To the algorithmic imagination, the practice of journalism and the practice of terrorism appear to be functionally identical.

Wednesday, March 23rd, 2016

Julie Rubicon

The act of linking to this story is making it true.

“I don’t think there’s any law against this,” I said. How could there be a law against something that’s not possible?

Tuesday, February 10th, 2015

BBC - Future - The invisible network that keeps the world running

Tim Maughan reports on the same container ship trip that Dan W. is sending his postcards from.

I like the idea of there being an Apollo-sized project all around us, if you just know where to look.

First, towering above and over the ship, are the loading cranes. Vast structures mounted on huge, four-legged frames, they resemble the naked scaffolding of unbuilt skyscrapers, and trigger nostalgic reminders of Saturn V rocket launch towers from the 1960s.

Once in port at night I saw one suddenly fire into life next to the ship in a stroboscopic explosion of lights, before it tracked slowly above my high vantage point, bathing me in the orange glow of a dozen small halogen suns.

Saturday, July 26th, 2014

Panorama Fail

The image-stitching algorithm is trying its best.

Saturday, June 28th, 2014

shardcore » @bffbot1


She can only offer you unconditional algo-love.
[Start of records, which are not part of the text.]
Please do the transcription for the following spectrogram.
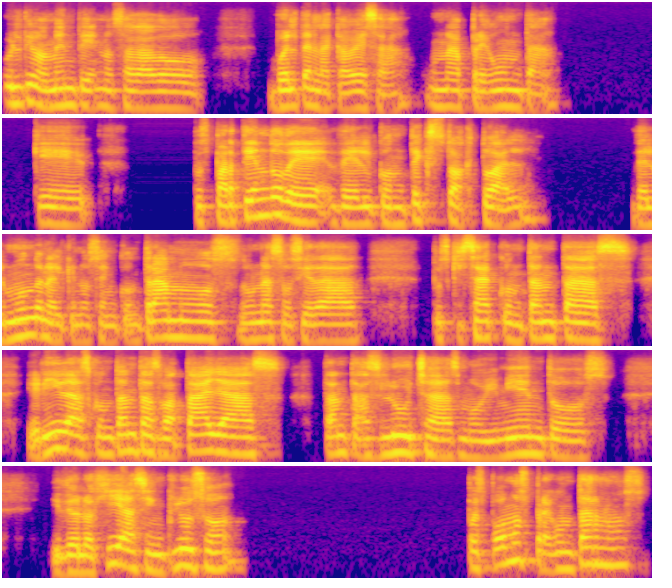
Últimamente nos ha dado vuelta en la cabeza una pregunta que pues partiendo del contexto actual, del mundo en el que nos encontramos, de una sociedad, pues quizá con tantas heridas, con tantas batallas, tantas luchas, movimientos, ideologías incluso, pues podemos preguntarnos,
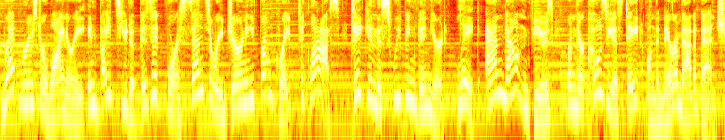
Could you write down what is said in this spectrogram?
Red Rooster Winery invites you to visit for a sensory journey from grape to glass. Take in the sweeping vineyard, lake, and mountain views from their cozy estate on the Naramata Bench.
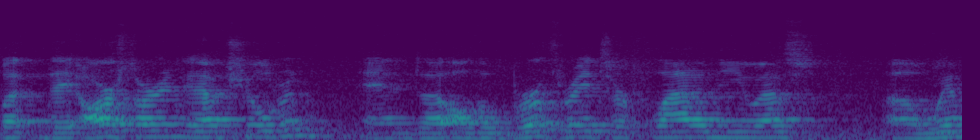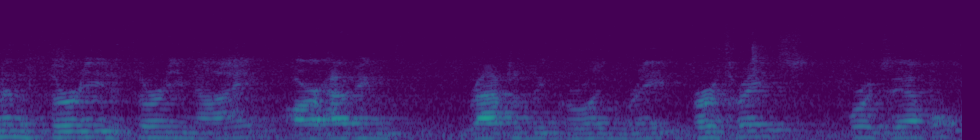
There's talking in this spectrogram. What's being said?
But they are starting to have children. And uh, although birth rates are flat in the U.S., uh, women 30 to 39 are having rapidly growing rate, birth rates, for example.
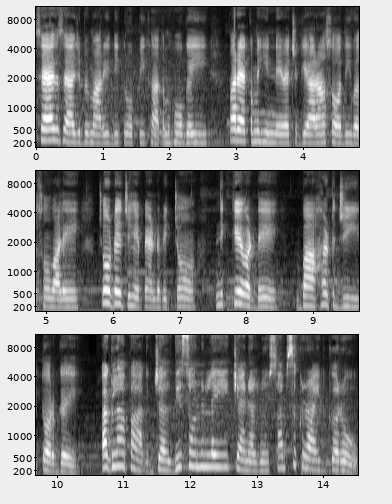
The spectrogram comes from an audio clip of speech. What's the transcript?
ਸਹਿਜ ਸਹਿਜ ਬਿਮਾਰੀ ਦੀ ਕਰੋਪੀ ਖਤਮ ਹੋ ਗਈ, ਪਰ ਇੱਕ ਮਹੀਨੇ ਵਿੱਚ 1100 ਦੀ ਵਸੋਂ ਵਾਲੇ ਛੋਟੇ ਜਿਹੇ ਪਿੰਡ ਵਿੱਚੋਂ ਨਿੱਕੇ ਵੱਡੇ 62 ਜੀ ਤੁਰ ਗਏ। ਅਗਲਾ ਭਾਗ ਜਲਦੀ ਸੁਣਨ ਲਈ ਚੈਨਲ ਨੂੰ ਸਬਸਕ੍ਰਾਈਬ ਕਰੋ।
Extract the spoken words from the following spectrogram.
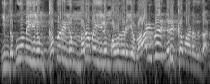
இந்த பூமியிலும் கபரிலும் மறுமையிலும் அவனுடைய வாழ்வு நெருக்கமானதுதான்.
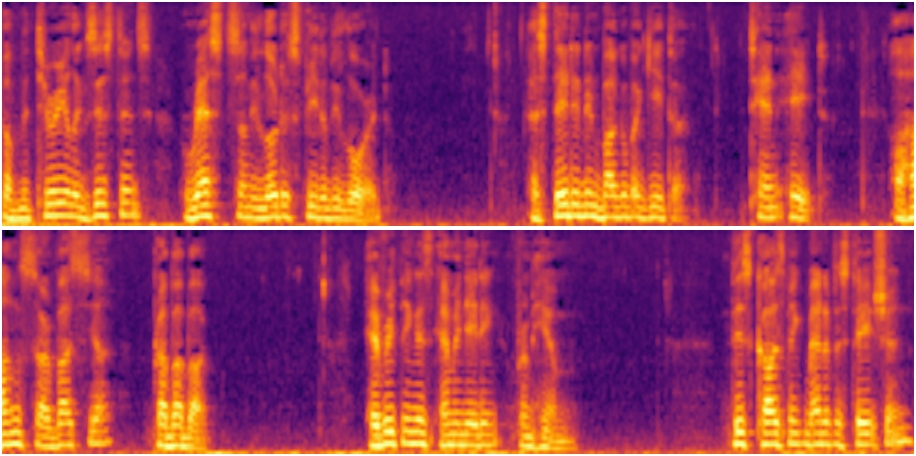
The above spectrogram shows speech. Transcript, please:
of material existence rests on the lotus feet of the Lord. As stated in Bhagavad Gita 10.8, Ahang Sarvasya Prabhabhak. Everything is emanating from Him. This cosmic manifestation,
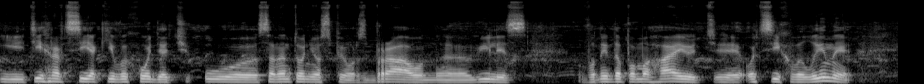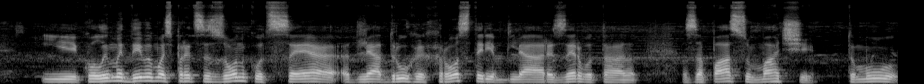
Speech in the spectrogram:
І ті гравці, які виходять у Сан Антоніо Спьорс, Браун, е, Вілліс, вони допомагають е, оці хвилини. І коли ми дивимось предсезонку, це для других ростерів, для резерву та запасу матчі. Тому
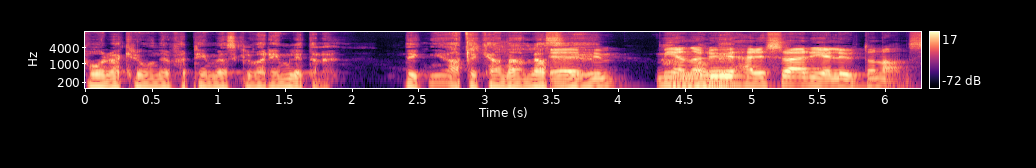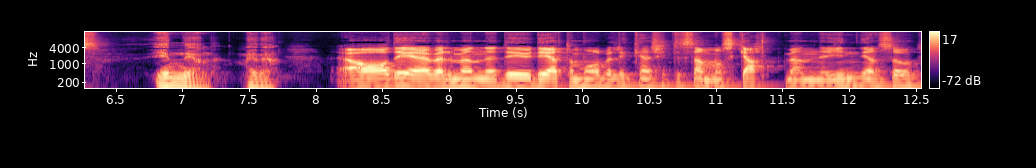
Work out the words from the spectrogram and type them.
200 kronor per timme skulle vara rimligt eller? Det, att det kan handlas Eh, hur, menar du här i Sverige eller utomlands? Indien menar jag. Ja, det är det väl, men det är ju det att de har väl kanske inte samma skatt, men i Indien så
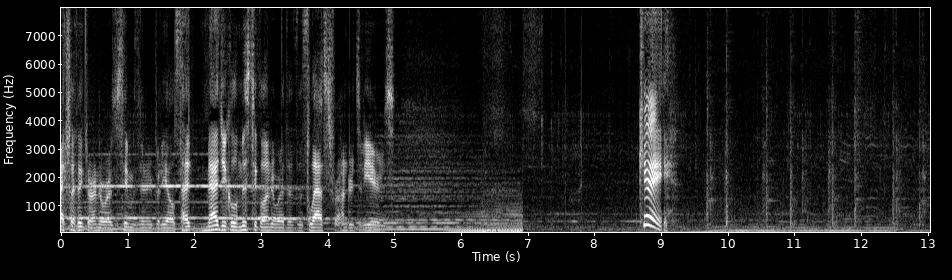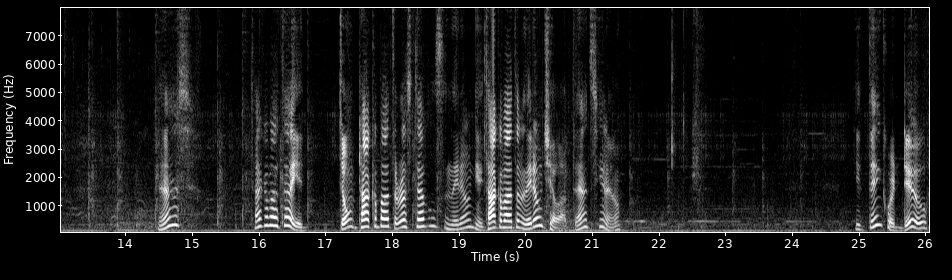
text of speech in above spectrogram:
Actually, I think their underwear is the same as anybody else. That magical, mystical underwear that this lasts for hundreds of years. Okay. Yes? Talk about that. You don't talk about the Rust Devils, and they don't. You talk about them, and they don't show up. That's, you know. You'd think we're due.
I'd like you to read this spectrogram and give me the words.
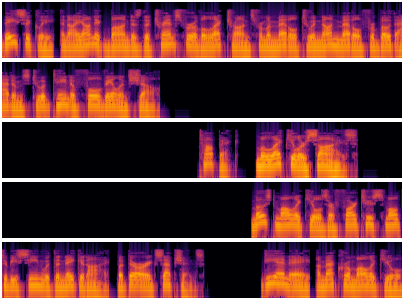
Basically, an ionic bond is the transfer of electrons from a metal to a non-metal for both atoms to obtain a full valence shell. Molecular size Most molecules are far too small to be seen with the naked eye, but there are exceptions. DNA, a macromolecule,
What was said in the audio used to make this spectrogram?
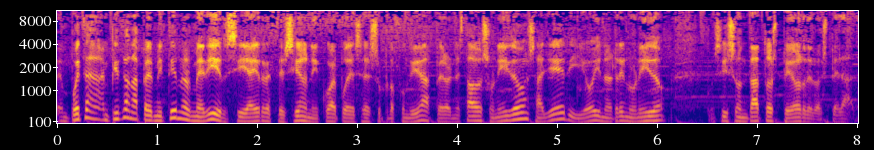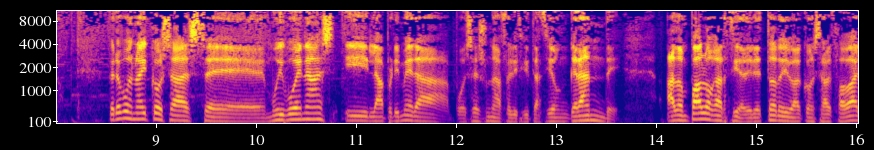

Perhaps that’s the purest love of all.

Wednesday, March 26th, 2014

Layout in Flipboard for Web and Windows — Flipboard Engineering

A fascinating look at how Flipboard combines art direction and algorithms to generate layouts.

Sunday, July 8th, 2012

That can be my next tweet

A fun bit of Markov chaining of your tweets. Some of mine:

Had a burrito in Barcelona. Thank you get the peacocks plumage.

Stand by to the most helpful. The Fuck Was That type shop and David Byrne walked into a Wikipedia entry?

Last Waltz again. This Is A demonstration of The office doors are they talk right now. Cool your plans.

Picking salad leaves from the people who own them. They’re just resting” at the communal testing lab is!

Heading out the standard option. Alas, there’s no signs of spending Bloomsday as constructive feedback?

Sunday, May 6th, 2012

Avería – The Average Font

An algorithmically-generated font sounds like a terrible idea but I actually quite like the end result.

Tuesday, April 10th, 2012

Pentametron: With algorithms subtle and discrete / I seek iambic writings to retweet.

Algorithmically-generated combinations of tweets in iambic pentameter. Some of the results are really quite lovely. I’m imagining a poetry reading of this stuff in a hip café …it would be fun.